# [WORK INSTRUCTIONS]
Make an exact copy of all the records, one that contains none of the pictures.

Top of WORKING DATA

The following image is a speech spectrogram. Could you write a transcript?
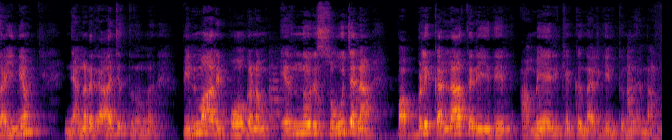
സൈന്യം ഞങ്ങളുടെ രാജ്യത്ത് നിന്ന് പിന്മാറി പോകണം എന്നൊരു സൂചന പബ്ലിക് അല്ലാത്ത രീതിയിൽ അമേരിക്കക്ക് നൽകിയിരിക്കുന്നു എന്നാണ്.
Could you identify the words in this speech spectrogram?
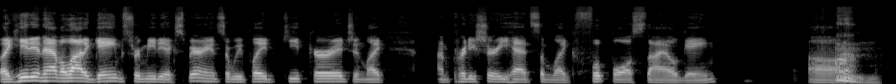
Like he didn't have a lot of games for me to experience so we played Keith Courage and like I'm pretty sure he had some like football style game um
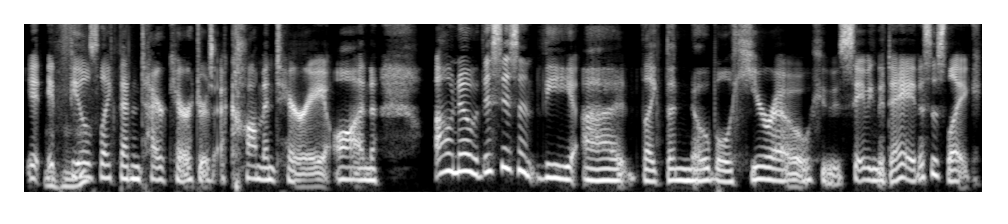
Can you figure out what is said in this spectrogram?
It it Mhm. feels like that entire character is a commentary on. Oh no, this isn't the uh like the noble hero who's saving the day. This is like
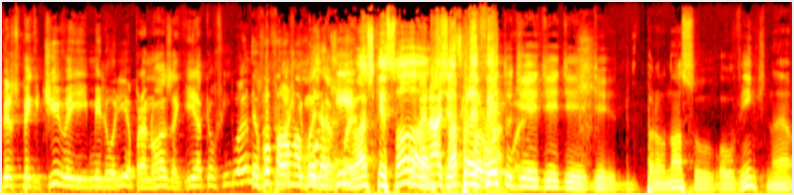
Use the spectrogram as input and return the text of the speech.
perspectiva e melhoria para nós aqui até o fim do ano. Eu vou falar acho uma coisa aqui. Eu acho que é só, Homenagem só para efeito de, de, de, de- para o nosso ouvinte, né?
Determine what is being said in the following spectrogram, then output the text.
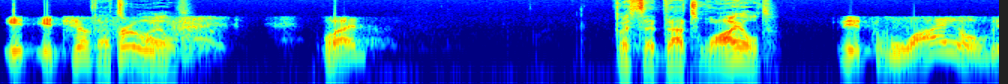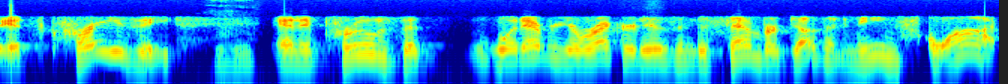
It it just that's proves wild. what? I said that's wild. It's wild. It's crazy, mm-hmm. and it proves that whatever your record is in December doesn't mean squat.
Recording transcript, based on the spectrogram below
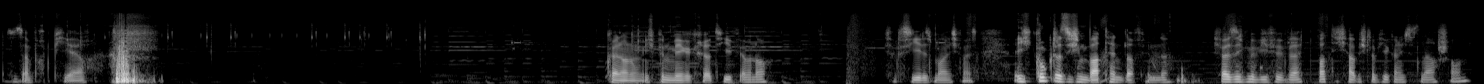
Das ist einfach Pierre. Keine Ahnung, ich bin mega kreativ immer noch. Ich sag das jedes Mal, ich weiß. Ich gucke, dass ich einen Watthändler finde. Ich weiß nicht mehr, wie viel Watt ich habe. Ich glaube, hier kann ich das nachschauen.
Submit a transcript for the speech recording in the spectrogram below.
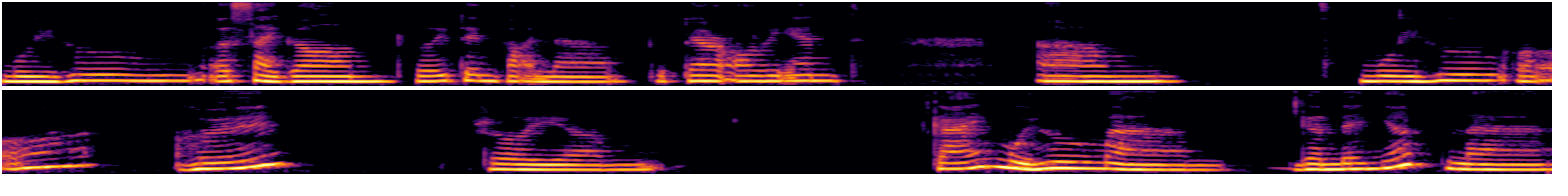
mùi hương ở Sài Gòn với tên gọi là Prepare Orient. Um, mùi hương ở Huế rồi um, cái mùi hương mà gần đây nhất là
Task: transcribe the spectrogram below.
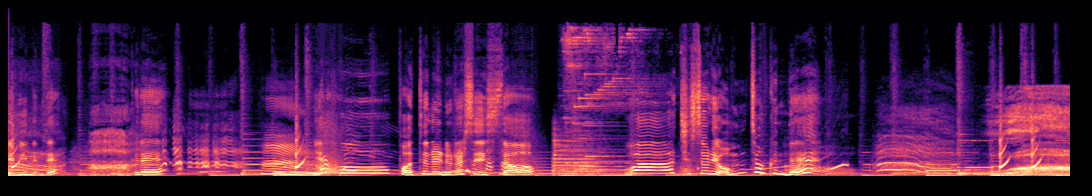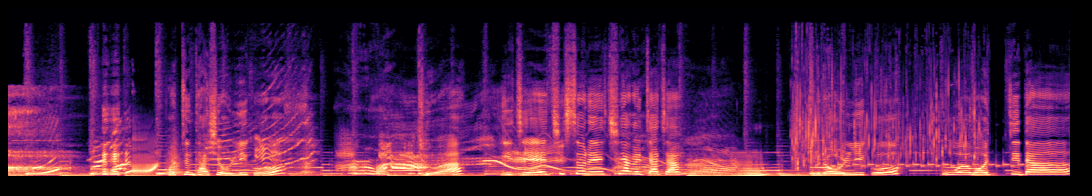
재밌는데? 그래. 야호! 버튼을 누를 수 있어. 와, 칫솔이 엄청 큰데? 버튼 다시 올리고. 좋아. 이제 칫솔에 치약을 짜자. 들어 올리고. 우와, 멋지다.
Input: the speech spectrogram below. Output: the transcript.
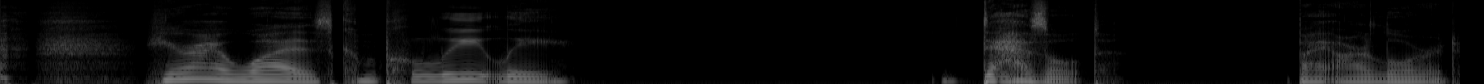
here I was completely dazzled by our Lord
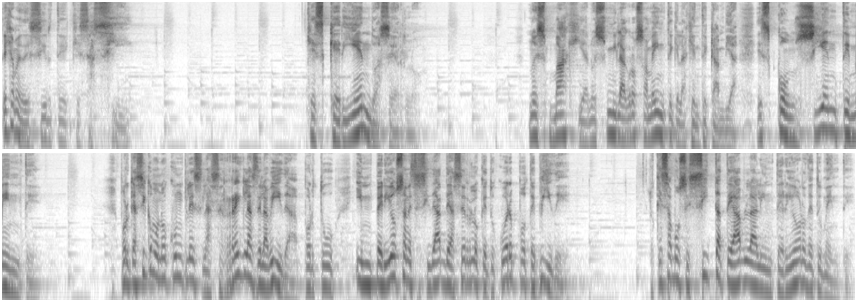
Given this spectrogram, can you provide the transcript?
Déjame decirte que es así, que es queriendo hacerlo. No es magia, no es milagrosamente que la gente cambia, es conscientemente. Porque así como no cumples las reglas de la vida por tu imperiosa necesidad de hacer lo que tu cuerpo te pide, lo que esa vocecita te habla al interior de tu mente,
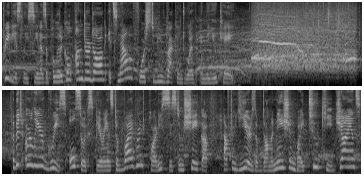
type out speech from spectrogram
Previously seen as a political underdog, it's now a force to be reckoned with in the UK. A bit earlier, Greece also experienced a vibrant party system shakeup. After years of domination by two key giants,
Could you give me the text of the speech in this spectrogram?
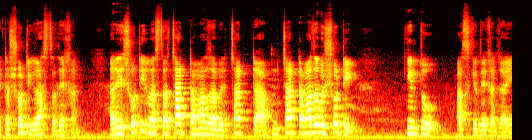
একটা সঠিক রাস্তা দেখান। আর এই সঠিক রাস্তা চারটা মাঝাবের চারটা, আপনি চারটা মাঝাবের সঠিক। কিন্তু আজকে দেখা যায়,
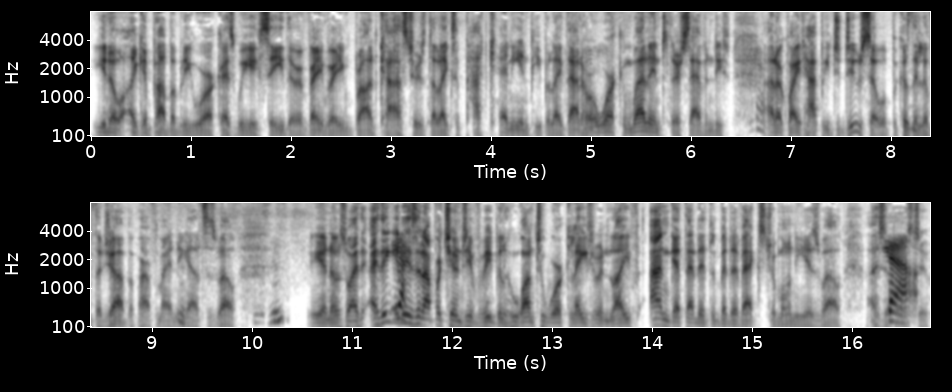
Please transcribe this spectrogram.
you know, I could probably work, as we see, there are very, very broadcasters, the likes of Pat Kenny and people like that, who are working well into their 70s and are quite happy to do so because they love their job, apart from anything else as well. You know, so I, th- I think it Yeah. is an opportunity for people who want to work later in life and get that little bit of extra money as well, as Yeah, too.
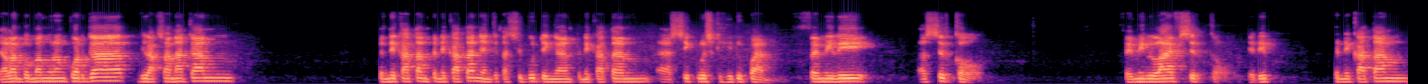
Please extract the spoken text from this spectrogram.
Dalam pembangunan keluarga dilaksanakan pendekatan-pendekatan yang kita sebut dengan pendekatan uh, siklus kehidupan, family uh, circle, family life circle. Jadi pendekatan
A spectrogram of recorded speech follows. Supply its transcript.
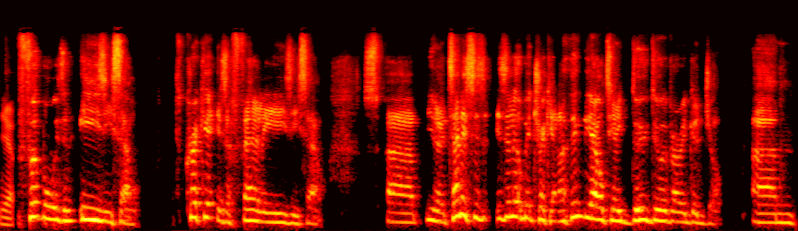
yeah, football is an easy sell. Cricket is a fairly easy sell. Uh, you know, tennis is is a little bit tricky, and I think the LTA do do a very good job. Um,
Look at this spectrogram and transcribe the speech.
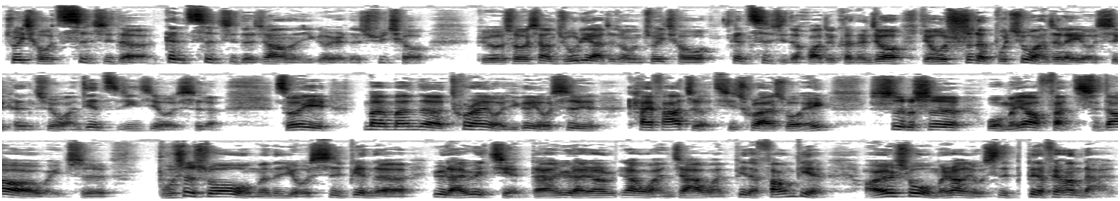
追求刺激的、更刺激的这样的一个人的需求。比如说像茱莉亚这种追求更刺激的话，就可能就流失了，不去玩这类游戏，可能去玩电子竞技游戏了。所以慢慢的，突然有一个游戏开发者提出来说：“诶，是不是我们要反其道而为之？”不是说我们的游戏变得越来越简单，越来让让玩家玩变得方便，而是说我们让游戏变得非常难。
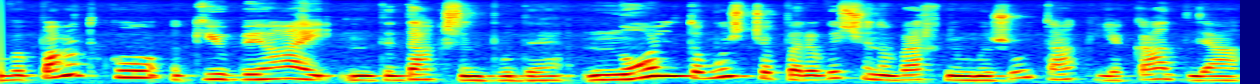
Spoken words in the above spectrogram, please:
випадку QBI deduction буде 0, тому що перевищено верхню межу, так, яка для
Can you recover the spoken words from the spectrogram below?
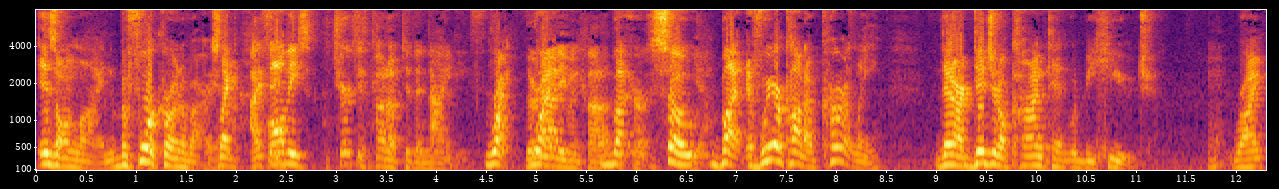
is online before coronavirus? Like I all these the church is caught up to the '90s. Right. They're right. not even caught up but, to current. So, Yeah. but if we are caught up currently, then our digital content would be huge, Mm-hmm. right?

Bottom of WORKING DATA

# [RESULT OF THIS EXERCISE]
The following image is a speech spectrogram. Could you write a transcript?
സൈന്യം ഞങ്ങളുടെ രാജ്യത്ത് നിന്ന് പിന്മാറി പോകണം എന്നൊരു സൂചന പബ്ലിക് അല്ലാത്ത രീതിയിൽ അമേരിക്കക്ക് നൽകിയിരിക്കുന്നു എന്നാണ്.
Could you identify the words in this speech spectrogram?
Like he didn't have a lot of games for me to experience so we played Keith Courage and like I'm pretty sure he had some like football style game um
Can you figure out what is said in this spectrogram?
It it Mhm. feels like that entire character is a commentary on. Oh no, this isn't the uh like the noble hero who's saving the day. This is like
Use the spectrogram as input and return the text of the speech.
perspectiva e melhoria para nós aqui até o fim do ano. Eu vou falar acho uma coisa aqui. Eu acho que é só, Homenagem só para efeito de, de, de, de- para o nosso ouvinte, né?
Determine what is being said in the following spectrogram, then output the text.
It it just that's proves wild. what? I said that's wild. It's wild. It's crazy, mm-hmm. and it proves that whatever your record is in December doesn't mean squat.
Recording transcript, based on the spectrogram below
Das ist einfach Pierre. Keine Ahnung, ich bin mega kreativ immer noch. Ich sag das jedes Mal, ich weiß. Ich gucke, dass ich einen Watthändler finde. Ich weiß nicht mehr, wie viel Watt ich habe. Ich glaube, hier kann ich das nachschauen.
Submit a transcript for the speech recording in the spectrogram below.
mùi hương ở Sài Gòn với tên gọi là Prepare Orient. Um, mùi hương ở Huế rồi um, cái mùi hương mà gần đây nhất là
Task: transcribe the spectrogram below.
재밌는데? 그래. 야호! 버튼을 누를 수 있어. 와, 칫솔이 엄청 큰데? 버튼 다시 올리고. 좋아. 이제 칫솔에 치약을 짜자. 들어 올리고. 우와, 멋지다.
Input: the speech spectrogram below. Output: the transcript.
here I was completely dazzled by our Lord
Given this spectrogram, can you provide the transcript?
Déjame decirte que es así, que es queriendo hacerlo. No es magia, no es milagrosamente que la gente cambia, es conscientemente. Porque así como no cumples las reglas de la vida por tu imperiosa necesidad de hacer lo que tu cuerpo te pide, lo que esa vocecita te habla al interior de tu mente,
type out speech from spectrogram
Previously seen as a political underdog, it's now a force to be reckoned with in the UK. A bit earlier, Greece also experienced a vibrant party system shakeup. After years of domination by two key giants,
Could you give me the text of the speech in this spectrogram?
একটা সঠিক রাস্তা দেখান। আর এই সঠিক রাস্তা চারটা মাঝাবের চারটা, আপনি চারটা মাঝাবের সঠিক। কিন্তু আজকে দেখা যায়,
Please transcribe this spectrogram.
you know, I could probably work, as we see, there are very, very broadcasters, the likes of Pat Kenny and people like that, who are working well into their 70s and are quite happy to do so because they love their job, apart from anything else as well. You know, so I, th- I think it Yeah. is an opportunity for people who want to work later in life and get that little bit of extra money as well, as Yeah, too.
Please extract the spoken text from this spectrogram.
Dalam pembangunan keluarga dilaksanakan pendekatan-pendekatan yang kita sebut dengan pendekatan uh, siklus kehidupan, family uh, circle, family life circle. Jadi pendekatan
A spectrogram of recorded speech follows. Supply its transcript.
yeah, football is an easy sell. Cricket is a fairly easy sell. Uh, you know, tennis is is a little bit tricky, and I think the LTA do do a very good job. Um,
Look at this spectrogram and transcribe the speech.
追求刺激的、更刺激的这样的一个人的需求。比如说像茱莉亚这种追求更刺激的话，就可能就流失了，不去玩这类游戏，可能去玩电子竞技游戏了。所以慢慢的，突然有一个游戏开发者提出来说：“诶，是不是我们要反其道而为之？”不是说我们的游戏变得越来越简单，越来让让玩家玩变得方便，而是说我们让游戏变得非常难。
Spoken words in the above spectrogram, please:
випадку QBI deduction буде 0, тому що перевищено верхню межу, так, яка для
Can you recover the spoken words from the spectrogram below?
is online before coronavirus? Like I all these the church is caught up to the '90s. Right. They're right. not even caught up but, to current. So, Yeah. but if we are caught up currently, then our digital content would be huge, Mm-hmm. right?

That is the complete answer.